When Michael Scott Brown teaches the capstone software engineering course at University of Maryland University College (UMUC), he starts a special discussion thread asking students to recommend organizations that they want to work with on projects.
During the course, student teams spend 12 weeks building software applications for an outside institution, and Brown wants to give them a chance to be masters of their own project destinies.
Normally, he gets no recommendations for projects from his students, and when he gets something, it’s typically “too big in scope,” said Brown, who directs UMUC’s software engineering program and also serves as a professor in the Graduate School.
Last summer, though, things played out differently when one of his students, bioinformatics software engineer Tyler Marrs, nominated his employer—Children’s Mercy Hospital in Kansas City, Mo.
Brown, who does bio-research himself, was initially skeptical about whether others in the class would be interested in such a narrow topic. But, quickly, a “critical mass” of students with scientific backgrounds, including a biologist, wanted to be involved in the project. So Brown contacted the hospital and formalized the details.
Marrs led the UMUC team that included classmates Shaun Einolf, Daniel Epstein, Robert Holloway, and Katie Heasley. The group worked with a contact at the hospital to build an application that researchers at the hospital, and beyond, can use to share information about something called DNA motifs, or patterns.
In more technical terms, the team’s application stores variants as haplotypes―that is, it stores sets comprising similar genetic-mutations sequences, Marrs explained.
“The main goal was to store these haplotype sets, so that researchers can use this information for diagnostic purposes,” he said. At Children’s Mercy, some of the children have issues metabolizing certain drugs, which can harm them, so the application aims to reduce errors in dosage.
Brown noted that an application that allows researchers to share information of this sort can “help tremendously” in the fields of medical research and, in particular, cancer treatment.
“If you’re a researcher, you want to know what the research community [as a whole] knows about this motif,” Brown said. Previously, to find the answer researchers had to search and hunt in a variety of places. The centralized database “is useful for all kinds of things.”
“It was exciting to create something that is being used to reduce drug dosing errors. There are many deaths daily due to dosing errors,” Brown said. “It is very rewarding to know that the application is being used, and the cause it is being used for.”
Marrs, who earned his Master of Science in Information Technology Software Engineering from UMUC in 2015, said he found the project rewarding for the same reason. Leading the project, and specifically addressing the challenges of distilling complex information to those who are non-experts, was particularly meaningful he added.
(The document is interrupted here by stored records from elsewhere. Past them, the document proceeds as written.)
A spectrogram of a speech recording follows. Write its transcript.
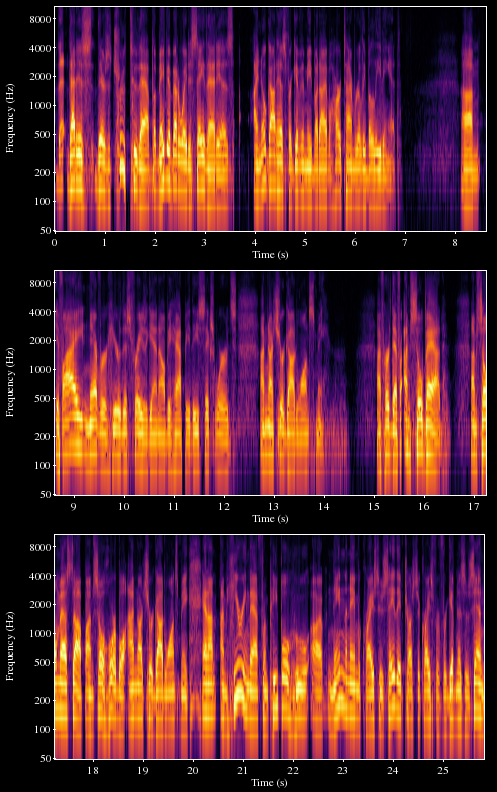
that, that is there's a truth to that but maybe a better way to say that is I know God has forgiven me, but I have a hard time really believing it. Um, if I never hear this phrase again, I'll be happy. These six words I'm not sure God wants me. I've heard that. I'm so bad. I'm so messed up. I'm so horrible. I'm not sure God wants me. And I'm, I'm hearing that from people who uh, name the name of Christ, who say they've trusted Christ for forgiveness of sin,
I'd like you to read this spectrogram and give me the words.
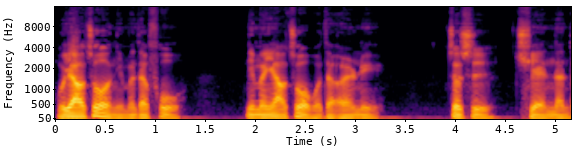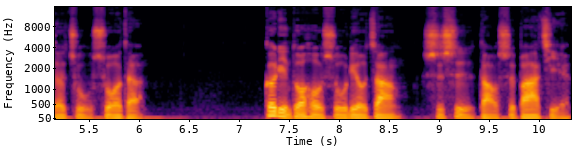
我要做你们的父，你们要做我的儿女。”这是全能的主说的。哥林多后书六章十四到十八节。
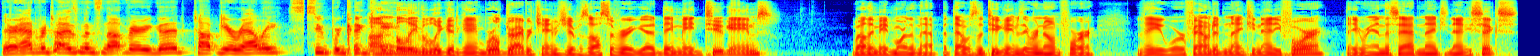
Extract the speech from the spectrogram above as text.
their advertisements not very good. Top Gear Rally, super good game. unbelievably good game world driver championship is also very good they made two games Well, they made more than that, but that was the two games they were known for. They were founded in 1994. They ran this ad in 1996.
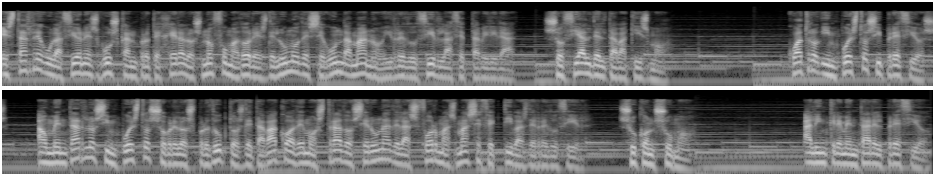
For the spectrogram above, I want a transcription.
Estas regulaciones buscan proteger a los no fumadores del humo de segunda mano y reducir la aceptabilidad social del tabaquismo. 4. Impuestos y precios. Aumentar los impuestos sobre los productos de tabaco ha demostrado ser una de las formas más efectivas de reducir su consumo. Al incrementar el precio,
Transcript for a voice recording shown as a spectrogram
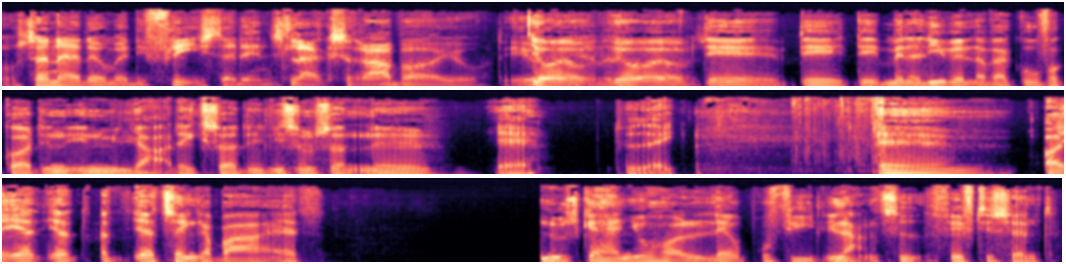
Jo, sådan er det jo med de fleste af den slags rapper jo. Det er jo, jo, andet. jo, jo, det, det, det, men alligevel at være god for godt en, en milliard, ikke, så er det ligesom sådan, øh, ja, det ved jeg ikke. Øh, og jeg, jeg, jeg tænker bare, at nu skal han jo holde lav profil i lang tid, 50 Cent.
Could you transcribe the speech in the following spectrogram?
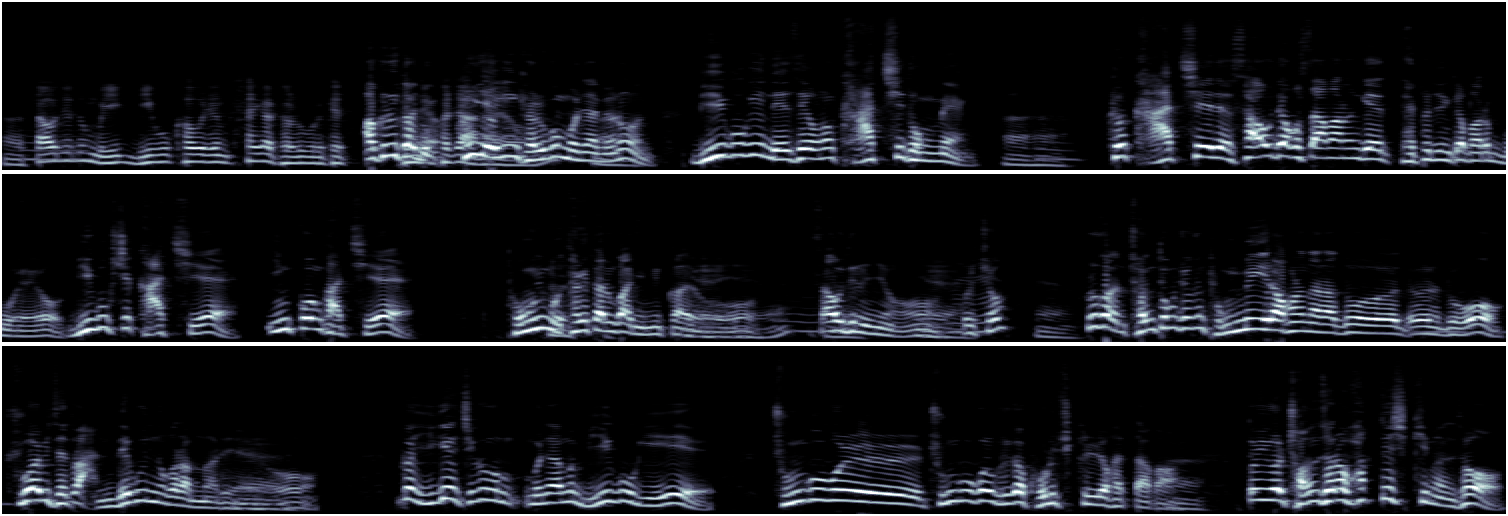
어, 사우디도 뭐 이- 미국하고 지금 사이가 별로 그렇게 아, 그러니까요. 그 않아요. 얘기는 결국 뭐냐면은 미국이 내세우는 가치 동맹. 아하. 그 가치에 대해 사우디하고 싸움하는 게 대표적인 게 바로 뭐예요? 미국식 가치에 인권 가치에 동의 못 하겠다는 거 아닙니까요? 예, 예. 사우디는요. 예. 그렇죠? 예. 그러니까 전통적인 동맹이라고 하는 나라도 도 규합이 제대로 안 되고 있는 거란 말이에요. 그러니까 이게 지금 뭐냐면 미국이 중국을 중국을 그러니까 고립시키려고 했다가 예. 또 이걸 전선을 확대시키면서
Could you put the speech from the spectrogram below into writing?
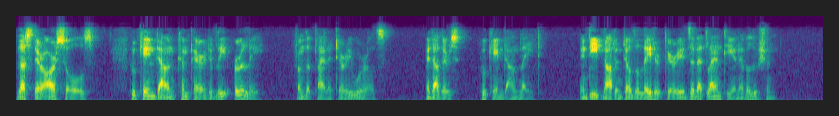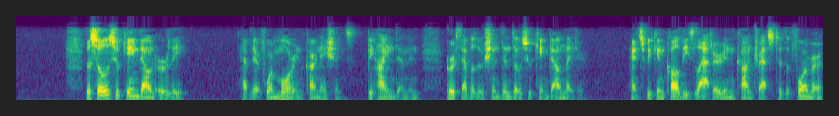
Thus, there are souls who came down comparatively early from the planetary worlds, and others who came down late. Indeed, not until the later periods of Atlantean evolution. The souls who came down early have therefore more incarnations behind them in Earth evolution than those who came down later. Hence, we can call these latter, in contrast to the former,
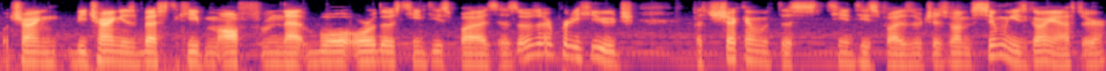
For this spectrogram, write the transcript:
will try and be trying his best to keep him off from that wall or those TNT spies, as those are pretty huge. Let's check in with this TNT spies, which is what I'm assuming he's going after,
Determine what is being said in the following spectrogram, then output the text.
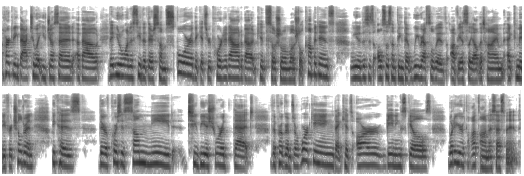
harkening back to what you just said about that you don't want to see that there's some score that gets reported out about kids' social and emotional competence. You know, this is also something that we wrestle with, obviously, all the time at Committee for Children, because there, of course, is some need to be assured that the programs are working, that kids are gaining skills. What are your thoughts on assessment?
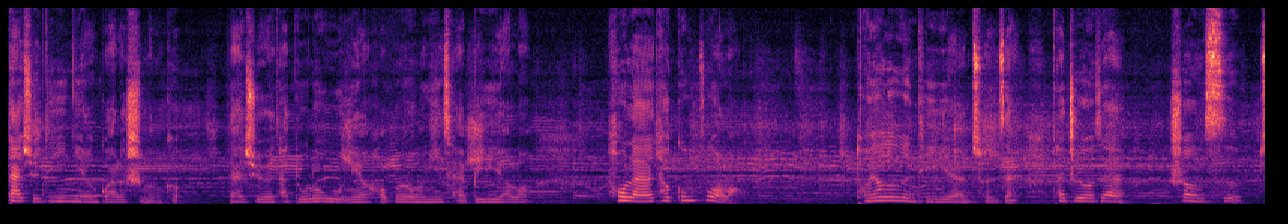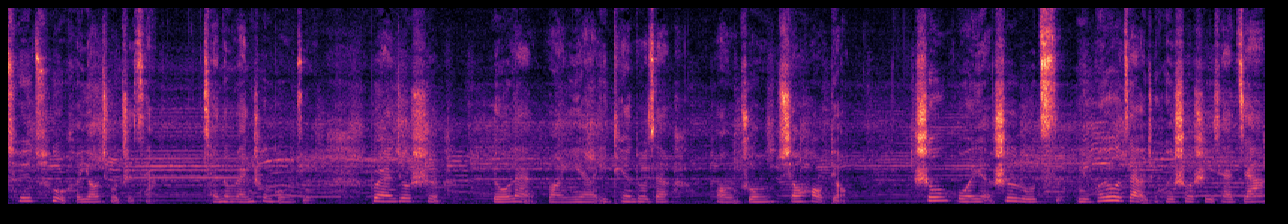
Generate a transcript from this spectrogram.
大学第一年挂了十门课，大学他读了五年，好不容易才毕业了。后来他工作了，同样的问题依然存在。他只有在上司催促和要求之下，才能完成工作，不然就是浏览网页啊，一天都在网中消耗掉。生活也是如此，女朋友在就会收拾一下家，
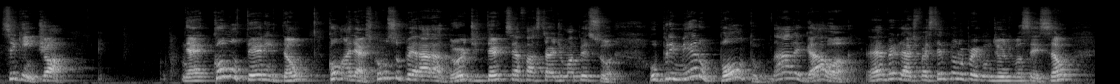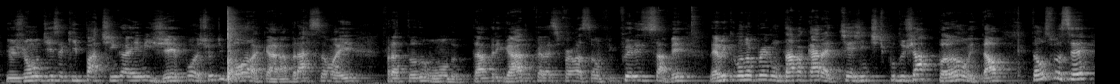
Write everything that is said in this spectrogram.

That, said Brown, is a fundamental point of the project, which is designed to give students, many of whom are hoping to change careers, first-hand experience at solving real-world problems.
For instance, Brown said he heard two years ago from a student who had taught biology for a decade and wanted a change. When he applied to SRA International, now CSRA International, the student found that his SWEN 670 project gave him a competitive advantage.
“He told me that they counted what he did at this capstone as work experience,” Brown said, noting that other students who went on to Fortune 500 companies had related similar experiences.
It’s not surprising that companies weigh SWEN 670 projects so heavily when making hiring decisions, because they are essentially soup-to-nuts training.
“Students go and do full life-cycle development from gathering requirements, to designing, to building and testing and, in many cases, documenting the software,” Brown said. “And then they turn it over to the sponsor to use in the organization or company.”
Sponsors receive free software, licensing, documentation and source code. “It’s kind of a win-win from the administration side, the student side and the corporate sponsor side,” he added.
There’s a big added plus, according to Brown, who said the industry standard in IT tends to be roughly 50 percent of projects completed on deadline, meaning 95 percent of requirements are met. The typical rate for SWEN 670 is well above that at 70 percent. “That is pretty good in this industry,” he said.